Work order
An exact copy of the entries, with every picture omitted, is what is needed here.

★ ★ ★ ★ ★ ★ ★

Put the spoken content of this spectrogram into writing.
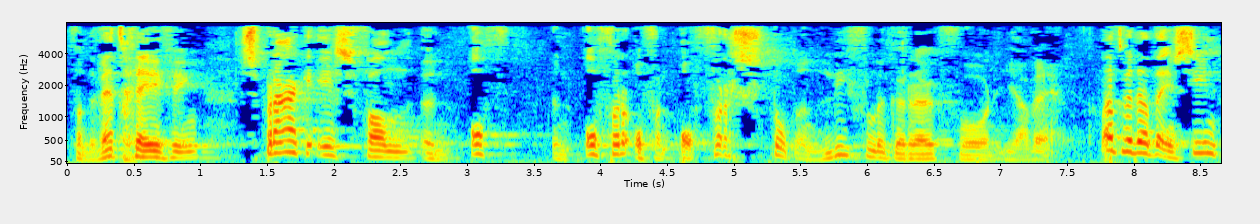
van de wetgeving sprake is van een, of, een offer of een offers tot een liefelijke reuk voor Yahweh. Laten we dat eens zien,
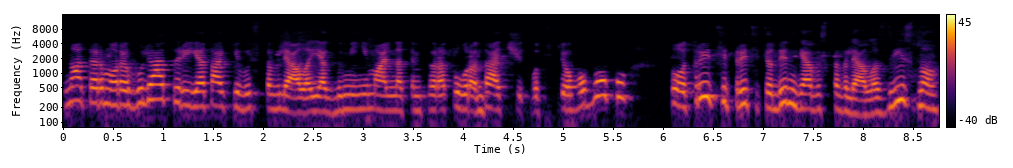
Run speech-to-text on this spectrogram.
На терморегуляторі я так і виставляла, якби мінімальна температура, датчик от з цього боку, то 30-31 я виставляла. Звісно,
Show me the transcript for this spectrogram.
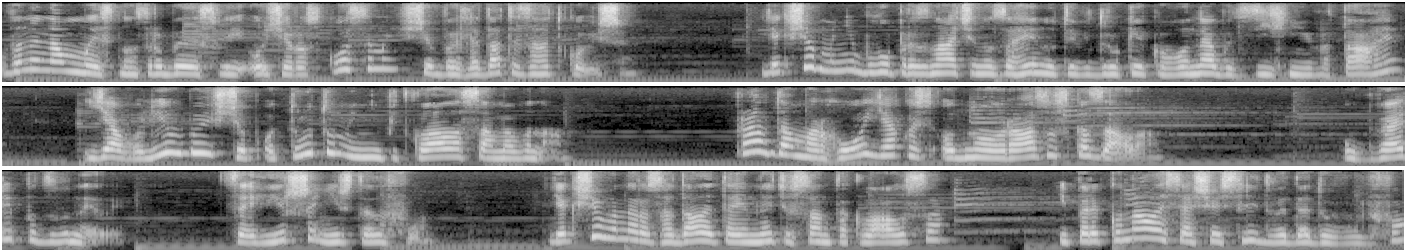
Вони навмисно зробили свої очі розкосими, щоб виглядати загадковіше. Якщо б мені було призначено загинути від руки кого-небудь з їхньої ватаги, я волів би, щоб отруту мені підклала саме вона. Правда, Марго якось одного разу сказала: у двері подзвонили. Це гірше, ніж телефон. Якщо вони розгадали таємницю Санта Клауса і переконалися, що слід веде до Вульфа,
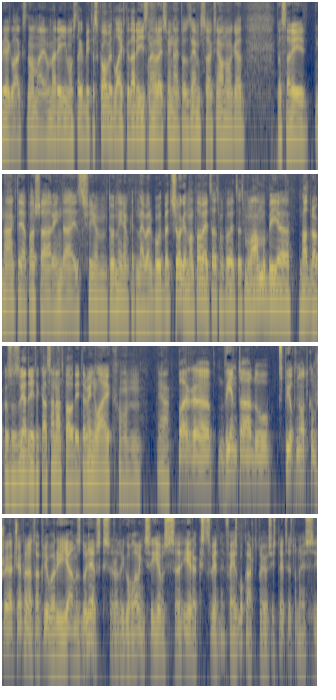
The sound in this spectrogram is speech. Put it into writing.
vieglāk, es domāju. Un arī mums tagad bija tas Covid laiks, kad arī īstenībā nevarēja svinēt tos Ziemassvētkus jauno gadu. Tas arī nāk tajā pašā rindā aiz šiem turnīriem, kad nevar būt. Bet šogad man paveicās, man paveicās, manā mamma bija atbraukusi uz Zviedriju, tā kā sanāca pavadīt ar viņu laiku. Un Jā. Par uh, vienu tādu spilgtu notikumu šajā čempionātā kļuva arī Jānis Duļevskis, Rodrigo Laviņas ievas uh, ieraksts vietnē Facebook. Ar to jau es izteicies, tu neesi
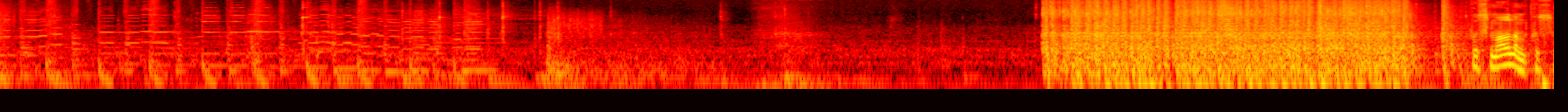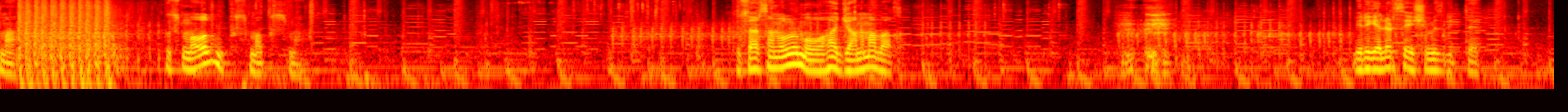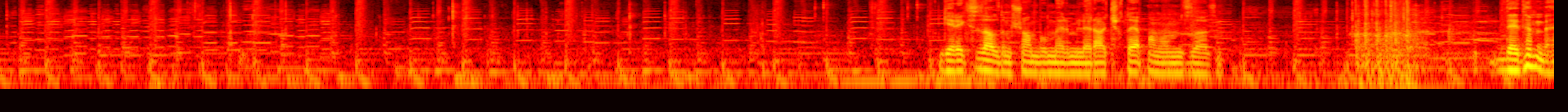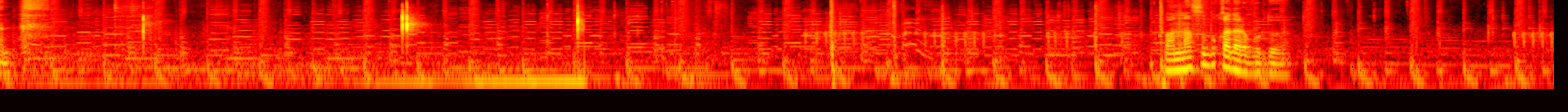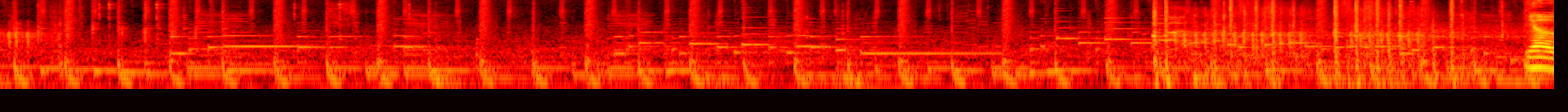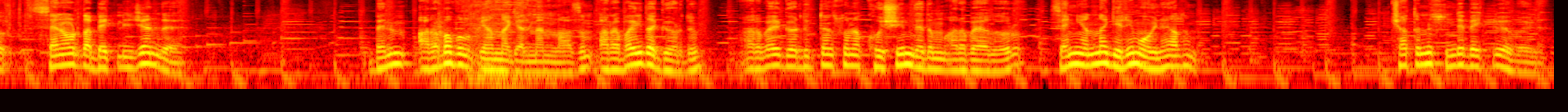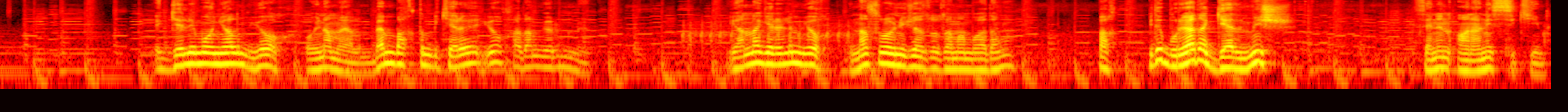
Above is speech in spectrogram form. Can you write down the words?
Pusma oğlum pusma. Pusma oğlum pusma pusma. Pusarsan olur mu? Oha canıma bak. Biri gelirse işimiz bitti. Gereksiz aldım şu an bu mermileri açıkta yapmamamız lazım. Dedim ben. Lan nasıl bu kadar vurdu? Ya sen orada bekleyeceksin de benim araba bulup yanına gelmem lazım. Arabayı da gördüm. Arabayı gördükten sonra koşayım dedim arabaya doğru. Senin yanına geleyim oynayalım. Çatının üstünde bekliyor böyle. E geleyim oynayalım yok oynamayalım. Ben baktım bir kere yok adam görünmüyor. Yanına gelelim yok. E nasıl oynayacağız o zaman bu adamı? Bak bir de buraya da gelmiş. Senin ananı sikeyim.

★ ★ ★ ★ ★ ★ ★

Exercise solution
Put the spoken content of this spectrogram into writing.
van de wetgeving sprake is van een, of, een offer of een offers tot een liefelijke reuk voor Yahweh. Laten we dat eens zien,
Run speech-to-text on this spectrogram.
На терморегуляторі я так і виставляла, якби мінімальна температура, датчик от з цього боку, то 30-31 я виставляла. Звісно,
Show me the transcript for this spectrogram.
Вони навмисно зробили свої очі розкосими, щоб виглядати загадковіше. Якщо б мені було призначено загинути від руки кого-небудь з їхньої ватаги, я волів би, щоб отруту мені підклала саме вона. Правда, Марго якось одного разу сказала: у двері подзвонили. Це гірше, ніж телефон. Якщо вони розгадали таємницю Санта Клауса і переконалися, що слід веде до Вульфа,
The sound in this spectrogram is speech. Put it into writing.
vieglāk, es domāju. Un arī mums tagad bija tas Covid laiks, kad arī īstenībā nevarēja svinēt tos Ziemassvētkus jauno gadu. Tas arī nāk tajā pašā rindā aiz šiem turnīriem, kad nevar būt. Bet šogad man paveicās, man paveicās, manā mamma bija atbraukusi uz Zviedriju, tā kā sanāca pavadīt ar viņu laiku. Un Jā. Par uh, vienu tādu spilgtu notikumu šajā čempionātā kļuva arī Jānis Duļevskis, Rodrigo Laviņas ievas uh, ieraksts vietnē Facebook. Ar to jau es izteicies, tu neesi
Above is speech in spectrogram form. Can you write down the words?
Pusma oğlum pusma. Pusma oğlum pusma pusma. Pusarsan olur mu? Oha canıma bak. Biri gelirse işimiz bitti. Gereksiz aldım şu an bu mermileri açıkta yapmamamız lazım. Dedim ben. Lan nasıl bu kadar vurdu? Ya sen orada bekleyeceksin de benim araba bulup yanına gelmem lazım. Arabayı da gördüm. Arabayı gördükten sonra koşayım dedim arabaya doğru. Senin yanına geleyim oynayalım. Çatının üstünde bekliyor böyle. E geleyim oynayalım yok oynamayalım. Ben baktım bir kere yok adam görünmüyor. Yanına gelelim yok. E nasıl oynayacağız o zaman bu adamı? Bak bir de buraya da gelmiş. Senin ananı sikeyim.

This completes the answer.